This week, October 18 – 24, is BDC Small Business Week. This year's theme is Forging the way Forward, recognizing the resilience of small business—as well as their creativity, courage, and adaptability—during these unprecedented and uncertain times. In keeping with this theme, we want to share our stakeholders' stories of resilience (these are only some of the many inspiring and creative stories).
As the economy came to a standstill and businesses across the Okanagan, and the country, had to close, it was time for business owners to get creative and think outside the box. With their doors closed and no dine-in options, many of our restaurants and markets had to quickly pivot and start offering alternative options. The Train Station Pub located downtown Kelowna not only adapted but gave back in the process. They began with free deliveries from their take out menu, turned their parking lot into a drive-through hot dog and lemonade (and beer) stand, and offered essential workers half-price deals.
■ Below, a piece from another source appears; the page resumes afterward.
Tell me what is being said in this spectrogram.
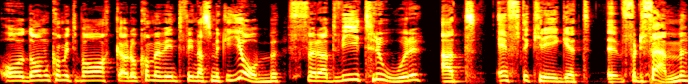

They also collaborated with many other local companies and offered “take and bake chef kits’ and grocery sales, before they could finally, once again, open their doors.
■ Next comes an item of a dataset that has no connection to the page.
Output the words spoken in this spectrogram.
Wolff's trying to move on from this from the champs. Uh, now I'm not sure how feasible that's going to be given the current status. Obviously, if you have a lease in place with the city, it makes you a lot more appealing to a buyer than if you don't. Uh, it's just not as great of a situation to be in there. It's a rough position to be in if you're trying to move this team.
Similarly, Old Vines Restaurant and Quails’ Gate Winery, not only began to offer boxed take out options, curbside pickup and local delivery but also converted Alison’s House, a quaint rustic cabin on the property, into The Market where guests can pick up delicious treats, meals, as well as their favourite wines all to take home and enjoy or use one of their socially distanced picnic tables. From May 15 to July 1, they also donated $5 from each bottle of their limited edition Rosé magnum sold in their wine shop to BC Hospitality Foundation, who raises funds to support hospitality workers facing financial crisis due to a health condition.
When the pandemic first hit, Start Fresh Kitchen, a small family-owned business specializing in catering and events, took their cooking workshops online, sharing recipes with step-by-step virtual cooking classes. Since then, they have transitioned their efforts to Start Fresh Grocery, offering a “socially responsible online and pick up grocery store” that helps support local Okanagan products. You can find a variety of local cheeses, dairy products, meats, sauces, as well as a line of environmentally-friendly home essentials, and ready to go meals. Not only that, but they also started to work closely with the Central Okanagan Food Bank. The stretchable soups program allows them to use fresh produce, meat, and dairy products from the Perishable Food Recovery Program to create whole-ingredient soups, delivering 900 servings of soups to the Food Bank weekly and saving tonnes of fresh food from going into the landfill.
Many of our small retailers also had to shift the way they do business and interact with consumers. Kelowna has a great array of small independent boutiques, most of whom did not have an online purchasing system. In the weeks following the closures, we saw many of these quickly adapt and learn an entirely new way of doing business. Strut Footwear and Apparel, Textile Apparel, and Healing Hollow, showcased their resiliency as they adapted and launched business models which allowed them not only to survive in the months of total closure but also expand their client base to those outside of the Central Okanagan. Morgane, another small boutique in Kelowna, took a different creative approach and used social media and new technologies to engage with users and allow them to book virtual fashion appointments and get some 1:1 virtual personal shopping.
Many of the wineries that make up the Kelowna wine scene are family owned and have small tasting rooms, which meant significant changes in how they operate and welcome guests. Redistributions and conversions of space, new structures, and new approaches were all needed to make sure guests were kept safe and that health rules were followed. This meant many wineries had to create new and exclusive experiences. Spearhead Winery, for example, made the most of their beautiful lawn area, adding picnic tables and creating sit down, personalized tastings outside.
This is only a small sample of our community adapting to the circumstances. We know there are many stories of resilience, success, and hard work, and we want to give a huge round of applause to all of our local small businesses who have adapted throughout these challenging times. If you would like to share your story or the story of a business you know, please email us at firstname.lastname@example.org to tell us about it.
For over 40 years, the Business Development Bank of Canada (BDC) has dedicated a week to recognize small businesses and entrepreneurship, bringing people together to grow, learn, network, and be celebrated. There are a number of virtual events taking place throughout the week that will facilitate learning, networking, and celebrating.
Small business owners from across the Okanagan-Shuswap can participate in three days of development workshops and connect with peers from across the valley as Community Futures hosts a free, virtual version of Small Business Week events, taking place October 20-22.